The meeting edges of the strip may be reenforced by a cloth facing on the under side in the use of delicate fabrics, and if very delicate the meeting edges may overlap, care being taken to correctly match the figure.
From the above description it will be ob-f vious that I not only have a vast eld from which to select ready-made patterns, but that various combinations of such patterns can be readily arranged by placing strips of fabric containing them side by side upon ythe same roll, the figures of the different patterns being so blended as to obscure the lines of division between the strips. I am thus enabled by my invention to produce embossed paper of any desired pattern and to change the pattern at will at a cost which is trifling compared to the cost of its production by the engraved metallic rolls heretofore employed. Moreover, the paper made according to my invention is of a far better quality than that produced by the old process, as I have hereinbefore stated, owing to the difference between the action of the textile pattern upon the particles of the plastic web, as practiced under my invention,
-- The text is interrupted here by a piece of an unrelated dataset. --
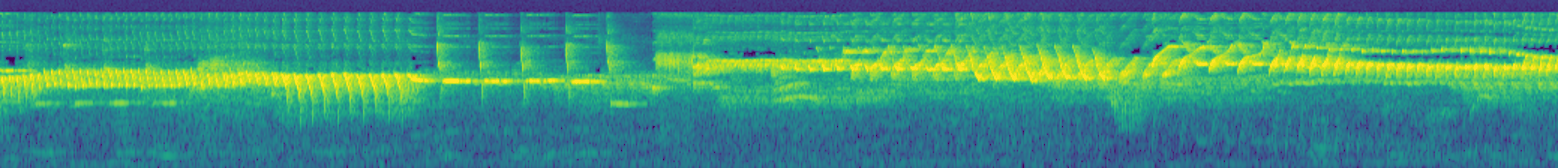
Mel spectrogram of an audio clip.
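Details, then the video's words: A yellow canary sings a loud, continuous song of high rolling trills, buzzy sustained notes and a few sharp clicked pulses, shifting pitch between phrases with no pause. "yellow canary singing"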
serale I e and the action of the engraved metallic pattern upon the ber of the finished paper, as heretofore practiced.
My invention is applicable alike to the production of the fancy grades of writing-papers now in general use and of embossed papers used in book-binding and the arts generally.
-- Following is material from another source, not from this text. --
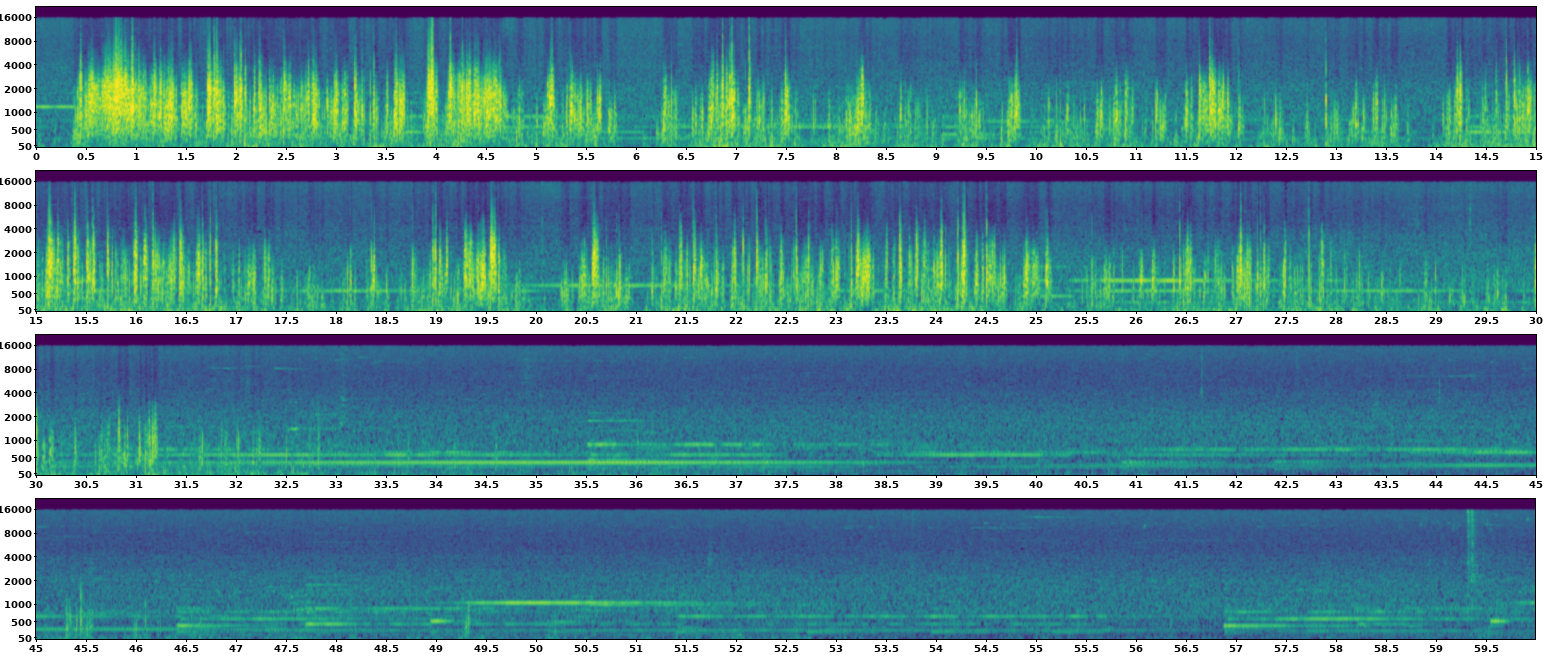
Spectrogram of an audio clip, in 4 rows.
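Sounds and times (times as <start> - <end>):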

I do not wish to limit myself to the use of textile fabrics alone as the medium for transmitting the design, inasmuch as other fabricssuch as leather and soft rubber-could be successfully employed within the scope of my invention, in which case, however, the pattern would have to be first impressed within the surface of such fabric.
I claim- 1. The method of making embossed paper, consisting in impressing fabric having a raised ornamentation upon its Surface within the surface of the web of pulp after the latter has been subjected to sufficient pressure to remove the bulk of the water therefrom and `before it is subjected to heat, substantially as described.
2. The method of making embossed paper,
consisting in impressing a relatively soft, exible, and figured material within the surface of the web of pulp after the latter has been subjected to sufficient pressure-to compact the same and remove a part of the water and before it is dried and set, whereby injury to the ber of the paper is avoided, substantially as described.
3. In a machine for making paper, the combination, with the couch, press, and drying rolls, of an endless strip of fabric having an ornamental design upon its surface, and means located between said couch and drying rolls for supporting said strip of fabric in such manner as to continuously impress a portion of its ornamented surface within the surface of the web of pulp as it passes through the machine,
substantially in the manner and for the purpose set forth.
JOHN E. TAYLOR.
W. H. CHAPMAN, J. E. CHAPMAN.